Fighters from the Islamic State of Iraq and the Levant (ISIL) group have killed 18 Iraqi soldiers in a suicide car attack north of Ramadi, continuing their counterattack after being driven from the city by Iraqi troops last month.
Military sources told Al Jazeera that Tuesday morning’s attack took place in the town of Al-Bu Dhiaab, just a few miles north of Anbar province’s capital.
Three ISIL suicide bombers attempted to attack members of the 39th brigade of the 10th army division, but two of their vehicles were demolished by anti-tank missiles, the military sources said.
The third bomber, however, managed to make his way to the gate of the army’s headquarters and detonate the explosives, killing at least 18 soldiers.
Al Jazeera’s Imran Khan, reporting from Baghdad, said: “This is a major blow for the Iraqi Security Forces (ISF). The north of Ramadi was supposed to be secure.”
He said that it was too early to say that ISIL’s recent attacks against Iraqi forces around Ramadi could be labelled a “resurgence”.
“What we do know is that ISIL is able to mount attacks because they are a lot more nimble,” our correspondent said.
The Iraqi army declared Ramadi liberated in early January after a major offensive reclaimed government offices in the city centre.
But since then, Iraqi forces have faced continued attacks from ISIL and fierce resistance in areas it holds in Ramadi’s suburbs – with dozens of Iraqi soldiers killed in attacks last week.
Elsewhere, in Ramadi’s eastern Shujirayah neighbourhood, Iraqi forces were attempting to clear about 300 ISIL fighters believed to be holed up there.
“This is the fourth time Iraqi forces have mounted an offensive to take these eastern neighbourhoods, the last remaining pocket of ISIL fighters,” Al Jazeera’s Khan said.
He said booby traps set by ISIL have so far slowed the advance.
Trapped in Falluja

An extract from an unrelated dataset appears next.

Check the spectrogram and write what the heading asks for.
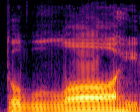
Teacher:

Tens of thousands of trapped Iraqi civilians are running out of food and medicine in the western city of Falluja, an ISIL stronghold under siege by security forces, according to local officials and residents.
The Iraqi army, police and Iranian-backed Shia militias – backed by air strikes from a US-led coalition – imposed a near total siege late last year on Falluja, located 50 km west of Baghdad in the Euphrates river valley.
The city’s population is suffering from a shortage of food, medicine and fuel, residents and officials told the Reuters news agency by phone, and media reports said several people had died due to starvation and poor medical care. Insecurity and poor communications inside the city make those reports difficult to verify.
Sohaib al-Rawi, the governor of Anbar province where Falluja is located, appealed to the coalition to air-drop humanitarian supplies to the trapped civilians. He said this was the only way to deliver aid after ISIL mined the entrances to the city and stopped people leaving.
“No force can enter and secure (the delivery) … There is no option but for airplanes to transport aid,” he said in an interview with al-Hadath TV late on Monday, adding the situation was deteriorating by the day.